◆ **PROBLEM DESCRIPTION**
Below are the records; give again exactly the line with "Please look at this", the line with "Could you work", and each line that lies between them, and nothing besides.

◆ **RECORDED DATA**
^^^^
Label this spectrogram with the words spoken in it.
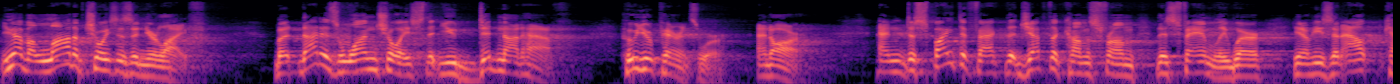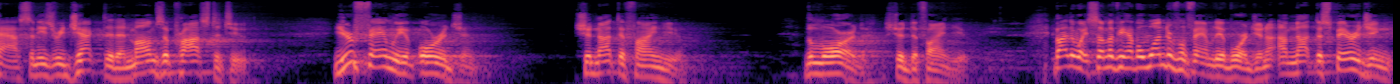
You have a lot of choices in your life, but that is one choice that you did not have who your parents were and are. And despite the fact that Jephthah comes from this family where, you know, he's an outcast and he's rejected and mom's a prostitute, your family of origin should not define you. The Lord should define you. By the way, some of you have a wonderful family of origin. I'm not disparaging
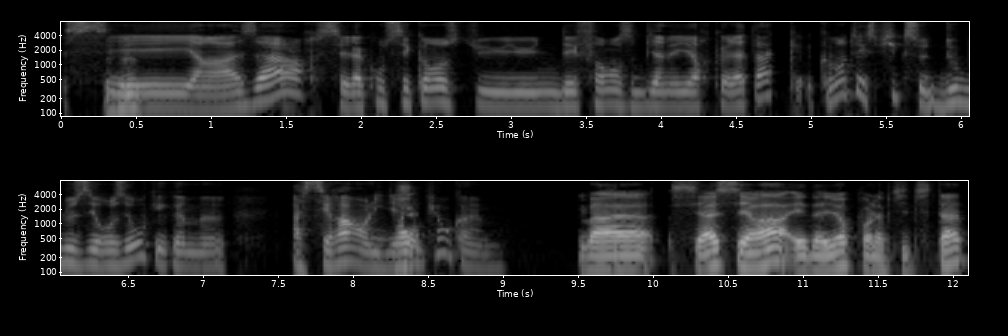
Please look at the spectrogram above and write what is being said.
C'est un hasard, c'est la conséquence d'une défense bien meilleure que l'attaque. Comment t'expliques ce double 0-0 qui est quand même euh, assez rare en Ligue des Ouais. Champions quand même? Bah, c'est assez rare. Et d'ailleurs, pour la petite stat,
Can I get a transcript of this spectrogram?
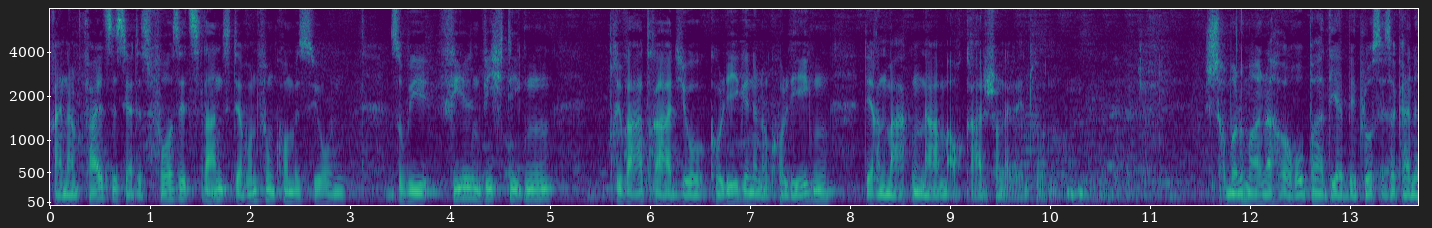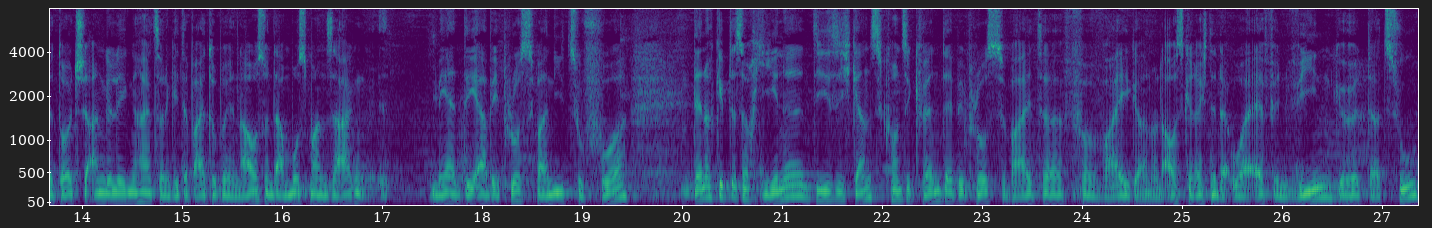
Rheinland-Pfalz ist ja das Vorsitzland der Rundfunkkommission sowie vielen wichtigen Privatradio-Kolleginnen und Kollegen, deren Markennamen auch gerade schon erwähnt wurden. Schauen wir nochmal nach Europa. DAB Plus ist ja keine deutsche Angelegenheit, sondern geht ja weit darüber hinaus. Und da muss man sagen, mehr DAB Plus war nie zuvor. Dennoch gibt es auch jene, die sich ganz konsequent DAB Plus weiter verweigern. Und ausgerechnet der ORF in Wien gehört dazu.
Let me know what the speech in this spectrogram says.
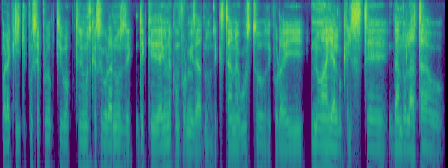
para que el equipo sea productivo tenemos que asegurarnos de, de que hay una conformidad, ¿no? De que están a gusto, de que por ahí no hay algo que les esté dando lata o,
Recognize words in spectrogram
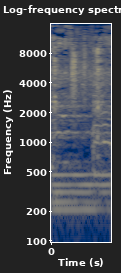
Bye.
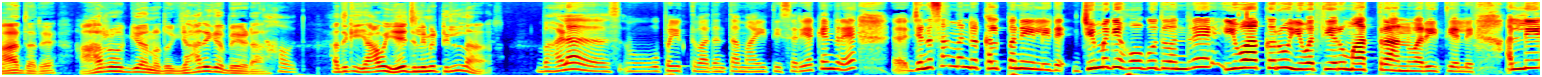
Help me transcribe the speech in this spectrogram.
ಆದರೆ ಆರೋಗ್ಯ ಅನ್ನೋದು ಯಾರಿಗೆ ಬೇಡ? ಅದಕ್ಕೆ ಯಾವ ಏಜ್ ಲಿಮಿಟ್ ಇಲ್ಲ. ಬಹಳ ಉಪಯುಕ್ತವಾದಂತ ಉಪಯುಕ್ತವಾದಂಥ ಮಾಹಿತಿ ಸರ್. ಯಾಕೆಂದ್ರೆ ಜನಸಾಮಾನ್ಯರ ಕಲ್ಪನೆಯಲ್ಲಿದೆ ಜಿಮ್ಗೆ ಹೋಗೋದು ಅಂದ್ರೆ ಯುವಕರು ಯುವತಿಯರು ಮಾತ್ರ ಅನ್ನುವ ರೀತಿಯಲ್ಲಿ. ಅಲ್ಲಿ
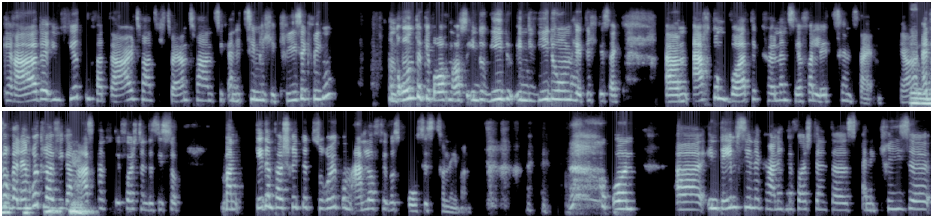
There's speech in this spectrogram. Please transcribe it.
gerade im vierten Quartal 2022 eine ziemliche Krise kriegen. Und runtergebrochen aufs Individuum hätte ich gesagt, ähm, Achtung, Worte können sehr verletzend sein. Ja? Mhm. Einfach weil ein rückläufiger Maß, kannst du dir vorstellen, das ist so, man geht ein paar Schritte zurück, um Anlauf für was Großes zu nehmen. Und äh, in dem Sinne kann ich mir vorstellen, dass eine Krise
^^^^
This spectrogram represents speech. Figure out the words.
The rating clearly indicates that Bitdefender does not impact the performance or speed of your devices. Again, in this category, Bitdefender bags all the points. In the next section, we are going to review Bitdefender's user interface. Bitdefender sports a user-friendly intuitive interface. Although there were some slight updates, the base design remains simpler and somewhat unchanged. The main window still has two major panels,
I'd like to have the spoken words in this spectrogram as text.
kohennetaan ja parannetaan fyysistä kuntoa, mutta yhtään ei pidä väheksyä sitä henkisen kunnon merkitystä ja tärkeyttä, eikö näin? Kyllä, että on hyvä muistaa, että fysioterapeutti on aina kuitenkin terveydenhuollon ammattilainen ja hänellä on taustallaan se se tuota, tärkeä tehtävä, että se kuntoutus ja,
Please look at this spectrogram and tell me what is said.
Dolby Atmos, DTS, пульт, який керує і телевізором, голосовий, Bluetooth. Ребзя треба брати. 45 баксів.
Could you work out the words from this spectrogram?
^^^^
◆ **YOUR RESPONSE**
Please look at this spectrogram and tell me what is said.
Dolby Atmos, DTS, пульт, який керує і телевізором, голосовий, Bluetooth. Ребзя треба брати. 45 баксів.
Could you work out the words from this spectrogram?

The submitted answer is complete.